►

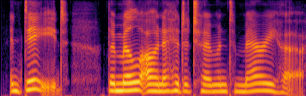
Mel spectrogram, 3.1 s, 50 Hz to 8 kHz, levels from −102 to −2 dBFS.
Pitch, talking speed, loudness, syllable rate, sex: 215 Hz, 175 wpm, -17 LUFS, 6.1 syllables/s, female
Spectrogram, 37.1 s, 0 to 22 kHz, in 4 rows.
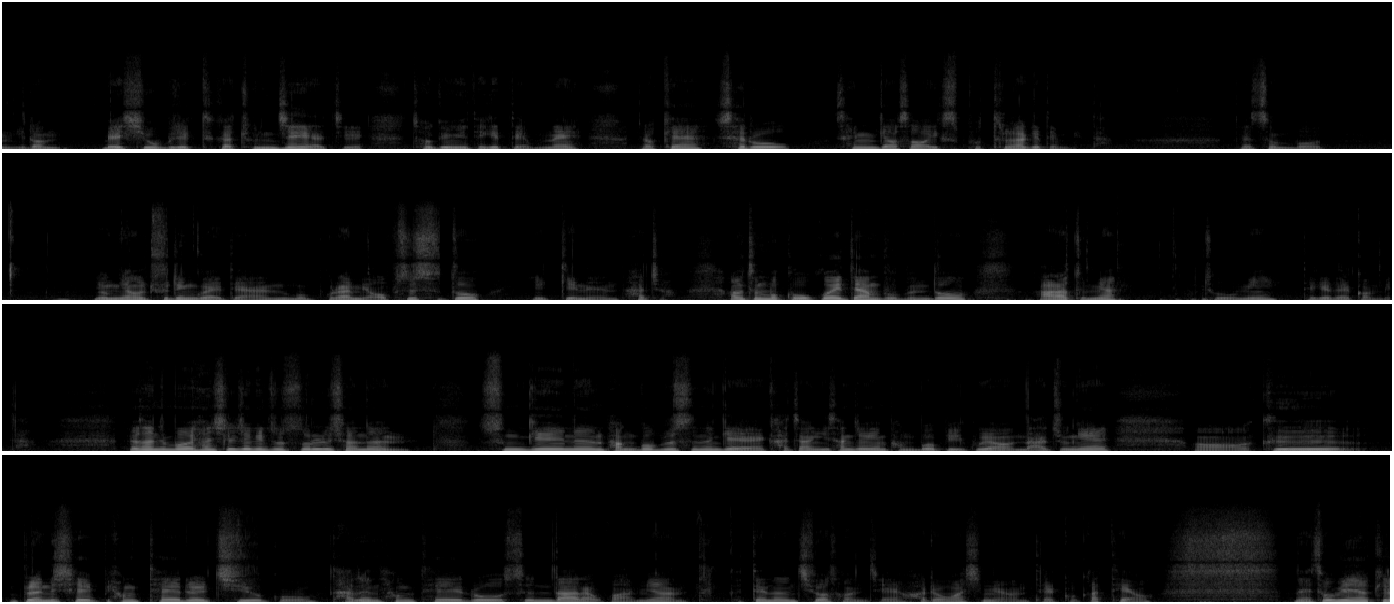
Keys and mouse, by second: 15.5 alt+click, 16.5 alt+right click, 17.0 alt+middle click.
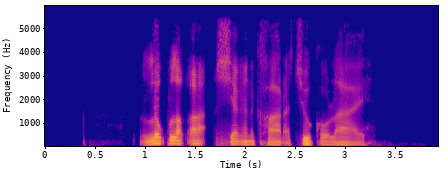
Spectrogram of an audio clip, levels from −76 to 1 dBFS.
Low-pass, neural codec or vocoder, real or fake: 5.4 kHz; codec, 24 kHz, 1.2 kbps, DualCodec; fake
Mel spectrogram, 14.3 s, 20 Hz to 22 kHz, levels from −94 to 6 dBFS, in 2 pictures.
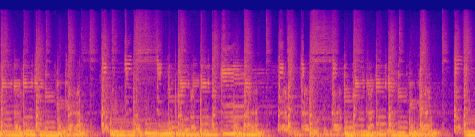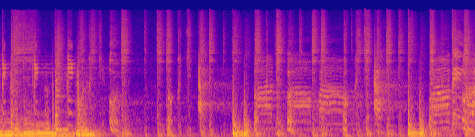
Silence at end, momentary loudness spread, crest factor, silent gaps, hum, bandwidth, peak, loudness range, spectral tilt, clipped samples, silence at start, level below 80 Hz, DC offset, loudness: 0 s; 13 LU; 16 dB; none; none; 16 kHz; 0 dBFS; 8 LU; -6.5 dB/octave; under 0.1%; 0 s; -26 dBFS; under 0.1%; -17 LUFS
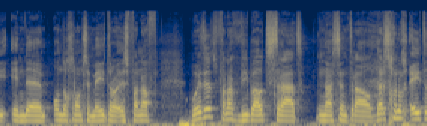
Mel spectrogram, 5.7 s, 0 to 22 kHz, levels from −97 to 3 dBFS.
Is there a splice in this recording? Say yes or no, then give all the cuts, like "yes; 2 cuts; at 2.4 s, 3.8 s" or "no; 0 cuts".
no; 0 cuts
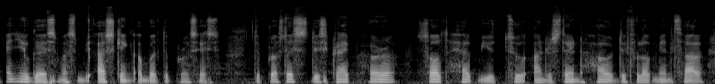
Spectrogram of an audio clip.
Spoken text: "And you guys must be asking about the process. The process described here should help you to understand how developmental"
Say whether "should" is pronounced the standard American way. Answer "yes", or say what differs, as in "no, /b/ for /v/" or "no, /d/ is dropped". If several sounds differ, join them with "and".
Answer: no, /s/ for /ʃ/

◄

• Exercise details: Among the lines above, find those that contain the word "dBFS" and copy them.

• Response:
Mel spectrogram, 3.1 s, 50 Hz to 8 kHz, levels from −102 to −2 dBFS.
Spectrogram of an audio clip, levels from −76 to 1 dBFS.
Mel spectrogram, 14.3 s, 20 Hz to 22 kHz, levels from −94 to 6 dBFS, in 2 pictures.
Silence at end, momentary loudness spread, crest factor, silent gaps, hum, bandwidth, peak, loudness range, spectral tilt, clipped samples, silence at start, level below 80 Hz, DC offset, loudness: 0 s; 13 LU; 16 dB; none; none; 16 kHz; 0 dBFS; 8 LU; -6.5 dB/octave; under 0.1%; 0 s; -26 dBFS; under 0.1%; -17 LUFS
Mel spectrogram, 5.7 s, 0 to 22 kHz, levels from −97 to 3 dBFS.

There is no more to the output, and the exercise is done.